- _WORK TASK_
Your task is to retype all of the records below with complete accuracy.

* * * * * * *

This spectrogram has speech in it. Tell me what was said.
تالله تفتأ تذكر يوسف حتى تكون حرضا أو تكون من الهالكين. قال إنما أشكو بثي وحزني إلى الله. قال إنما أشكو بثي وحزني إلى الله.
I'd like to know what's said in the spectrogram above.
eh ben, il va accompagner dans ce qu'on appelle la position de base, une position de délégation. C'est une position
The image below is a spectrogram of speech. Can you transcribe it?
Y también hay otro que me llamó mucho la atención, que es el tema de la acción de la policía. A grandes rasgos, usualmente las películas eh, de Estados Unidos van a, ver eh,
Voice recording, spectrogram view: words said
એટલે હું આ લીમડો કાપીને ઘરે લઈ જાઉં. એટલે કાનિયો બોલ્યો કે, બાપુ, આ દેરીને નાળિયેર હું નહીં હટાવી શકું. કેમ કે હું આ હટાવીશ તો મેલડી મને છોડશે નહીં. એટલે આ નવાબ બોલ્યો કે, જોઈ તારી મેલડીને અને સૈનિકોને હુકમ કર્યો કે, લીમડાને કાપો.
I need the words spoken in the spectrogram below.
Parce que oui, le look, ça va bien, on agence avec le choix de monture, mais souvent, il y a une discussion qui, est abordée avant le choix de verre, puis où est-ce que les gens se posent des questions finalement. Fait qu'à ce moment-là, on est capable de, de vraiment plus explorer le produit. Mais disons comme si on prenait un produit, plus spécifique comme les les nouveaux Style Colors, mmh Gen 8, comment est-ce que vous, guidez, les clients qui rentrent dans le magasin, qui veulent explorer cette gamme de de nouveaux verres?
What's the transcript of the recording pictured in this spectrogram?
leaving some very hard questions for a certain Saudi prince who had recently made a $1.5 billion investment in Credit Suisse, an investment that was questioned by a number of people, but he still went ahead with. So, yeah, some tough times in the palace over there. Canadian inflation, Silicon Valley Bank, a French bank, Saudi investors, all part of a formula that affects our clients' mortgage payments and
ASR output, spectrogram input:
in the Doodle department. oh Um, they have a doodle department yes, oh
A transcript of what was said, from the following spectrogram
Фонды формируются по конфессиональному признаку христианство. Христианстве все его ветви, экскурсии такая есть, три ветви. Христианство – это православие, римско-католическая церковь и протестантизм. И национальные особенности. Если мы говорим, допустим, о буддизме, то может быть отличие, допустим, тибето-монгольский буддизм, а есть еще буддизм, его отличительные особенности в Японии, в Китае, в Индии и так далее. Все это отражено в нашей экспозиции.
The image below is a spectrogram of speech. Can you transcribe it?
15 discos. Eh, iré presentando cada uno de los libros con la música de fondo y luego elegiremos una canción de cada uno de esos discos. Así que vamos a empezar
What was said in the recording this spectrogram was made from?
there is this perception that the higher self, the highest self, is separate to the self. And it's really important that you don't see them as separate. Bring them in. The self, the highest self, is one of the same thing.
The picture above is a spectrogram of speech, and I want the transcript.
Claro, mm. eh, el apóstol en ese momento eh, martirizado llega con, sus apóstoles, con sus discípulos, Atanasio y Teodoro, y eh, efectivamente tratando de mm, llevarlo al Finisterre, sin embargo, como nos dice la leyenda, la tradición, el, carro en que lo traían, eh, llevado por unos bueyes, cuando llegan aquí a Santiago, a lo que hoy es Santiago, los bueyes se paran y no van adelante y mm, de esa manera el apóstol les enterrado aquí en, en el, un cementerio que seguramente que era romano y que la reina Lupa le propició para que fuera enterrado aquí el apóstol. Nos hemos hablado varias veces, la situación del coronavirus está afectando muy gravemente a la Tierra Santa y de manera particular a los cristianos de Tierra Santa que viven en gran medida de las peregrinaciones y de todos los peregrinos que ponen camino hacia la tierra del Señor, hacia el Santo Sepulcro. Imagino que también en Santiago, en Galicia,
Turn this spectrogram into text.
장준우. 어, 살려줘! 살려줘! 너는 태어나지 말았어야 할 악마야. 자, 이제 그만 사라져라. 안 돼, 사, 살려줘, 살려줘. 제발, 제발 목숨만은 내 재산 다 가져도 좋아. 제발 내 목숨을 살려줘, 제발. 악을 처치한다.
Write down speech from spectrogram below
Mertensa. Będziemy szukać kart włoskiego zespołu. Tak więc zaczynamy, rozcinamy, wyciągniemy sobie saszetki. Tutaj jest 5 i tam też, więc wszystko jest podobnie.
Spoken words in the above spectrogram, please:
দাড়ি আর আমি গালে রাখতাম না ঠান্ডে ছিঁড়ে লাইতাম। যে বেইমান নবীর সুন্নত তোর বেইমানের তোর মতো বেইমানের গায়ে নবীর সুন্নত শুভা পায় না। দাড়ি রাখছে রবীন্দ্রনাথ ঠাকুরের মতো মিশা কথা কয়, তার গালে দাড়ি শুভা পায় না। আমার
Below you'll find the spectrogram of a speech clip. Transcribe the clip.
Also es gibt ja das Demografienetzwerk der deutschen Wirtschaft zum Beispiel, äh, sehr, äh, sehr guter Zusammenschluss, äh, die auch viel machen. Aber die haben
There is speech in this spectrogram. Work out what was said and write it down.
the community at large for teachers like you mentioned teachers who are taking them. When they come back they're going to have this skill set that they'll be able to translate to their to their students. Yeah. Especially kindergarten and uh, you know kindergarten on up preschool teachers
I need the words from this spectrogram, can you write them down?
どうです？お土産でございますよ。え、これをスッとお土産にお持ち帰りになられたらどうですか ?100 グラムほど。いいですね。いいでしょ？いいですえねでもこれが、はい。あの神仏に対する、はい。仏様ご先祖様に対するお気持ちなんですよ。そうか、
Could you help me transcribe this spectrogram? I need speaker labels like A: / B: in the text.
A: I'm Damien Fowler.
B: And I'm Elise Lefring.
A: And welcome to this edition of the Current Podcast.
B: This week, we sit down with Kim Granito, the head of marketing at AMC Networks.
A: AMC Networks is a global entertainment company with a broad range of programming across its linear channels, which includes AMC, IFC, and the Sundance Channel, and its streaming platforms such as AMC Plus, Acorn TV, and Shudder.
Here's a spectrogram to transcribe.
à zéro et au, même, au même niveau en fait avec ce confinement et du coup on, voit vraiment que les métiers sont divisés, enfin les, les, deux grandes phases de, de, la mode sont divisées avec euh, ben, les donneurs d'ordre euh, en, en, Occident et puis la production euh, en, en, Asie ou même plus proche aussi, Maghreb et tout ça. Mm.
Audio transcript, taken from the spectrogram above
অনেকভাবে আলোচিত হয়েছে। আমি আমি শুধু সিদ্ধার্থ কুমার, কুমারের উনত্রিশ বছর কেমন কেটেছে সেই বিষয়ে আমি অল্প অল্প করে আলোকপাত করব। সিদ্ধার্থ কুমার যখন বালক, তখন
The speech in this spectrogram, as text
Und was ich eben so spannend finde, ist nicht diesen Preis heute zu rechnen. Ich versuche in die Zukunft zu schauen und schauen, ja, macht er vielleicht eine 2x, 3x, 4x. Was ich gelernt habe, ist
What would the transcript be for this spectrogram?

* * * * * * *

- _TASK OUTPUT_
This spectrogram has speech in it. Tell me what was said.
تالله تفتأ تذكر يوسف حتى تكون حرضا أو تكون من الهالكين. قال إنما أشكو بثي وحزني إلى الله. قال إنما أشكو بثي وحزني إلى الله.
I'd like to know what's said in the spectrogram above.
eh ben, il va accompagner dans ce qu'on appelle la position de base, une position de délégation. C'est une position
The image below is a spectrogram of speech. Can you transcribe it?
Y también hay otro que me llamó mucho la atención, que es el tema de la acción de la policía. A grandes rasgos, usualmente las películas eh, de Estados Unidos van a, ver eh,
Voice recording, spectrogram view: words said
એટલે હું આ લીમડો કાપીને ઘરે લઈ જાઉં. એટલે કાનિયો બોલ્યો કે, બાપુ, આ દેરીને નાળિયેર હું નહીં હટાવી શકું. કેમ કે હું આ હટાવીશ તો મેલડી મને છોડશે નહીં. એટલે આ નવાબ બોલ્યો કે, જોઈ તારી મેલડીને અને સૈનિકોને હુકમ કર્યો કે, લીમડાને કાપો.
I need the words spoken in the spectrogram below.
Parce que oui, le look, ça va bien, on agence avec le choix de monture, mais souvent, il y a une discussion qui, est abordée avant le choix de verre, puis où est-ce que les gens se posent des questions finalement. Fait qu'à ce moment-là, on est capable de, de vraiment plus explorer le produit. Mais disons comme si on prenait un produit, plus spécifique comme les les nouveaux Style Colors, mmh Gen 8, comment est-ce que vous, guidez, les clients qui rentrent dans le magasin, qui veulent explorer cette gamme de de nouveaux verres?
What's the transcript of the recording pictured in this spectrogram?
leaving some very hard questions for a certain Saudi prince who had recently made a $1.5 billion investment in Credit Suisse, an investment that was questioned by a number of people, but he still went ahead with. So, yeah, some tough times in the palace over there. Canadian inflation, Silicon Valley Bank, a French bank, Saudi investors, all part of a formula that affects our clients' mortgage payments and
ASR output, spectrogram input:
in the Doodle department. oh Um, they have a doodle department yes, oh
A transcript of what was said, from the following spectrogram
Фонды формируются по конфессиональному признаку христианство. Христианстве все его ветви, экскурсии такая есть, три ветви. Христианство – это православие, римско-католическая церковь и протестантизм. И национальные особенности. Если мы говорим, допустим, о буддизме, то может быть отличие, допустим, тибето-монгольский буддизм, а есть еще буддизм, его отличительные особенности в Японии, в Китае, в Индии и так далее. Все это отражено в нашей экспозиции.
The image below is a spectrogram of speech. Can you transcribe it?
15 discos. Eh, iré presentando cada uno de los libros con la música de fondo y luego elegiremos una canción de cada uno de esos discos. Así que vamos a empezar
What was said in the recording this spectrogram was made from?
there is this perception that the higher self, the highest self, is separate to the self. And it's really important that you don't see them as separate. Bring them in. The self, the highest self, is one of the same thing.
The picture above is a spectrogram of speech, and I want the transcript.
Claro, mm. eh, el apóstol en ese momento eh, martirizado llega con, sus apóstoles, con sus discípulos, Atanasio y Teodoro, y eh, efectivamente tratando de mm, llevarlo al Finisterre, sin embargo, como nos dice la leyenda, la tradición, el, carro en que lo traían, eh, llevado por unos bueyes, cuando llegan aquí a Santiago, a lo que hoy es Santiago, los bueyes se paran y no van adelante y mm, de esa manera el apóstol les enterrado aquí en, en el, un cementerio que seguramente que era romano y que la reina Lupa le propició para que fuera enterrado aquí el apóstol. Nos hemos hablado varias veces, la situación del coronavirus está afectando muy gravemente a la Tierra Santa y de manera particular a los cristianos de Tierra Santa que viven en gran medida de las peregrinaciones y de todos los peregrinos que ponen camino hacia la tierra del Señor, hacia el Santo Sepulcro. Imagino que también en Santiago, en Galicia,
Turn this spectrogram into text.
장준우. 어, 살려줘! 살려줘! 너는 태어나지 말았어야 할 악마야. 자, 이제 그만 사라져라. 안 돼, 사, 살려줘, 살려줘. 제발, 제발 목숨만은 내 재산 다 가져도 좋아. 제발 내 목숨을 살려줘, 제발. 악을 처치한다.
Write down speech from spectrogram below
Mertensa. Będziemy szukać kart włoskiego zespołu. Tak więc zaczynamy, rozcinamy, wyciągniemy sobie saszetki. Tutaj jest 5 i tam też, więc wszystko jest podobnie.
Spoken words in the above spectrogram, please:
দাড়ি আর আমি গালে রাখতাম না ঠান্ডে ছিঁড়ে লাইতাম। যে বেইমান নবীর সুন্নত তোর বেইমানের তোর মতো বেইমানের গায়ে নবীর সুন্নত শুভা পায় না। দাড়ি রাখছে রবীন্দ্রনাথ ঠাকুরের মতো মিশা কথা কয়, তার গালে দাড়ি শুভা পায় না। আমার
Below you'll find the spectrogram of a speech clip. Transcribe the clip.
Also es gibt ja das Demografienetzwerk der deutschen Wirtschaft zum Beispiel, äh, sehr, äh, sehr guter Zusammenschluss, äh, die auch viel machen. Aber die haben
There is speech in this spectrogram. Work out what was said and write it down.
the community at large for teachers like you mentioned teachers who are taking them. When they come back they're going to have this skill set that they'll be able to translate to their to their students. Yeah. Especially kindergarten and uh, you know kindergarten on up preschool teachers
I need the words from this spectrogram, can you write them down?
どうです？お土産でございますよ。え、これをスッとお土産にお持ち帰りになられたらどうですか ?100 グラムほど。いいですね。いいでしょ？いいですえねでもこれが、はい。あの神仏に対する、はい。仏様ご先祖様に対するお気持ちなんですよ。そうか、
Could you help me transcribe this spectrogram? I need speaker labels like A: / B: in the text.
A: I'm Damien Fowler.
B: And I'm Elise Lefring.
A: And welcome to this edition of the Current Podcast.
B: This week, we sit down with Kim Granito, the head of marketing at AMC Networks.
A: AMC Networks is a global entertainment company with a broad range of programming across its linear channels, which includes AMC, IFC, and the Sundance Channel, and its streaming platforms such as AMC Plus, Acorn TV, and Shudder.
Here's a spectrogram to transcribe.
à zéro et au, même, au même niveau en fait avec ce confinement et du coup on, voit vraiment que les métiers sont divisés, enfin les, les, deux grandes phases de, de, la mode sont divisées avec euh, ben, les donneurs d'ordre euh, en, en, Occident et puis la production euh, en, en, Asie ou même plus proche aussi, Maghreb et tout ça. Mm.
Audio transcript, taken from the spectrogram above
অনেকভাবে আলোচিত হয়েছে। আমি আমি শুধু সিদ্ধার্থ কুমার, কুমারের উনত্রিশ বছর কেমন কেটেছে সেই বিষয়ে আমি অল্প অল্প করে আলোকপাত করব। সিদ্ধার্থ কুমার যখন বালক, তখন
The speech in this spectrogram, as text
Und was ich eben so spannend finde, ist nicht diesen Preis heute zu rechnen. Ich versuche in die Zukunft zu schauen und schauen, ja, macht er vielleicht eine 2x, 3x, 4x. Was ich gelernt habe, ist
What would the transcript be for this spectrogram?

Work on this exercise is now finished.